The Queen Mother & The King Of Tonga
An analysis of a fart joke.
by Jeremy Carson
Late on in 2014 I stumbled upon a gem on YouTube. It has made for captivating viewing and provided me with no small amount of unbridled joy. Though I would recommend first time viewers to read the back story provided on the YouTube page itself, essentially it is a clip from 1998 of Billy Connolly’s appearance on a late night talk show in the US. The host, Tom Snyder, and his stage manager, are in stitches as Billy launches into an anecdote from a recent film shoot involving a fart machine, which snowballs riotously into the hysterical final joke.
Taken in context, this is a notable moment in American talk show history as we are watching a foreigner delve heedlessly into subject matter considered taboo, and to a rapturous response. In spite of the post-watershed time slot, an oddly puritanical streak remains in what broadcasters see fit to air, and toilet humour had long been consigned as vulgar juvenilia beneath adult viewers. Direct references to such bodily functions are completely avoided and even mild allusions are rare. Yet beneath the buttoned-up façade lies an inescapable truth – fart jokes are universally funny. The reactions from the host and the stage manager off-camera show how dearly they had wanted to dwell in undignified comedic spaces.
I have watched this video countless times. What is fascinating about the compulsion to replay is that the jokes lose their punch swiftly and become almost incidental to what is the real source of amusement – the laughter. The host and the production staff, entranced by Billy in Pied Piper form, are having a ball.
Even when he takes the plunge and decides to add to the reverie, Snyder’s choice of joke is decidedly conservative. The host is so well drilled in the art of innocuousness his phrasing for the deed is “let one go”. But in spite of being one of the older jokes going, the snappy delivery ensures no momentum is lost and Billy arcs into the triumphant denouement. It’s worth noting just how shrewd a choice this joke is (itself oft-told), so much so that if Connolly weren’t a naturally brilliant comedian you’d think he had planned it in advance. Snyder’s reaction to the setup (“…at the coronation…” 2:20) is telling. America has a long history of irreverent nose-thumbing towards British royalty (a trait no doubt forged from a war of independence from the monarchy), albeit in a more cordial manner these days. Tom cracks it simply realising he’s about to hear a royal fart joke.
From there we are taken through an array of uproarious reactions. First, a beaming, childish grin from the host as Billy gets underway.
^ Loves a fart joke this guy
Then, a proper chortle at the Billy’s fittingly graphic fart mimicry (2:29), at which point the delighted high-pitched squeal of the stage manager re-joins us. You just know that when the punchline hits, sides will be split. And so it transpires:
^ Oh yes he does
This is a laugh so immense the guy is actually paralysed. Watch his right arm and hand as he stamps his left foot (2:42). Locked into place, such is the power of this gut laff.
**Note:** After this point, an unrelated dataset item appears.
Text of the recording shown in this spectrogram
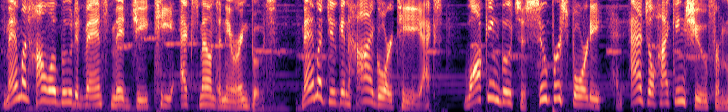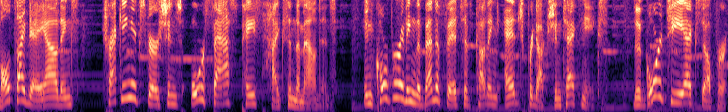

He’s not alone either:
^ You know Billy’s a fan
He attempts to compose himself by readjusting his suit...
...before giving way to one final, extraordinary burst (2:47). This is not just pure joy we are watching, it’s catharsis.
If you are wondering what on earth would inspire one to write a breakdown of a three-minute YouTube video, the answer is simple. On darker days, bunkered down and sealed off from reality, this video and many other well-worn artefacts of humour that display both the joke and the unforced response have offered blissful relief. Stand up shows that have been watched so many times you know the joke backwards are still relentlessly entertaining, because something still lights up when you hear another’s rapture.
If you were to show this video to anyone in the world, English-speaking or not, you would be very likely to ignite a similar reaction. They are given the context of the jokes with the fart noises, so effectively they are watching two grown men absolutely lose it to some very childish humour. What a wonderful notion – on top of being nourishing physically and mentally, laughter is highly infectious. There will be days ahead where life doesn’t seem so funny, but best believe it is the silly stuff like this that will keep me laughing.